At MassMedic’s Women in Medtech event last month, Lantheus Medical Imaging CEO Mary Anne Heino spoke with MassDevice.com editor Sarah Faulkner about her career in life sciences, the power of mentorship and the necessity of courage.
“I was walking into a company where the average tenure was more than 25 years,” she said. “So these were people who knew what they were doing and had been doing it for so long…I was intent from day one to show that I was ready to learn and that I knew nothing and therefore was an open sponge for them to teach me.”
Six years later, Heino describes Lantheus as a “completely different company” – public, profitable and “one of the darlings of medtech.”
She came to Lantheus with 20 years of experience at Johnson & Johnson (NYSE:JNJ) and training as a nurse under her belt, so she certainly wasn’t new to the world of healthcare. But she believed that successfully transitioning to the C-suite at Lantheus would require showing her employees that she was willing and excited to learn from them.
“If people sincerely read that you want to learn and that you value them and what they can teach you, you get this incredibly different experience than if you come in trying to superimpose some kind of experience that you think is relevant on them,” Heino explained. “And I just left myself open to learning from them and to learning the entire field of diagnostics.”
The value of mentorship is clearly written out in Heino’s career – her first female mentor now sits on Lantheus’ board alongside a former J&J colleague whom Heino has known for two decades.
“I asked them to join my board and help me and they did. Because if you ask, you get more than you think,” she said.
“I met a lot of folks who were professional mentors and the commonality that you always find is that your mentor is right for you if they challenge you and don’t console you,” Heino added.

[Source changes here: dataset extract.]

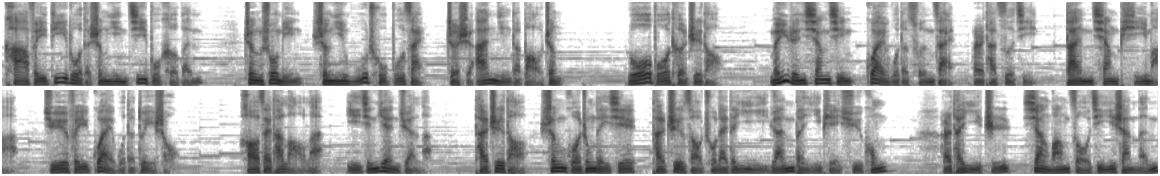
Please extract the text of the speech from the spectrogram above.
咖啡滴落的声音机不可闻，正说明声音无处不在，这是安宁的保证。罗伯特知道，没人相信怪物的存在，而他自己单枪匹马，绝非怪物的对手。好在他老了，已经厌倦了，他知道生活中那些他制造出来的意义原本一片虚空。而他一直向往走进一扇门，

Offering advice to audience members seeking a mentor, the CEO noted that people need to keep in mind the commitment that they’re asking of a mentor.
“You’re asking for someone’s time and your asking for their commitment and their energy. We’re all incredibly busy; we all have very, very busy lives and so it is a request and it’s one that you should honor by bringing the type of conversation that has a goal that takes you forward in some direction for having had it and for having used somebody’s time,” she said.
But Heino also made sure to point out that, generally speaking, “people want to help and people want to feel like they have value and that’s what a great mentor can do for somebody.”
Beyond the relationships with mentors that she formed throughout her career, Heino found another way to learn from those around her.
“I looked around me my entire career and saw people doing great things. Either thinking different ways or coming at situations different ways and I modeled what I liked and what worked and I also learned what didn’t work for me,” she said.
Early on, Heino learned that if she wanted something, she needed to ask for it. She found herself constantly looking for and asking for new ways to grow within J&J, Heino explained.
“I quickly got myself into a pattern of looking for things that were different from what I had been doing that would stretch me in a different way,” Heino said.
This technique served her well over the course of her career, as she stepped into the new opportunities presented by J&J and later at Lantheus.
“My true belief about leadership is that the most important component of it is courage, because courage makes everything else possible,” Heino said. “What has to sit right behind it is your own confidence in yourself.”
“The world desperately needs leaders,” she added. “Our industry desperately needs leaders. So it’s almost our charge and our obligation to step up and fill in the spots.”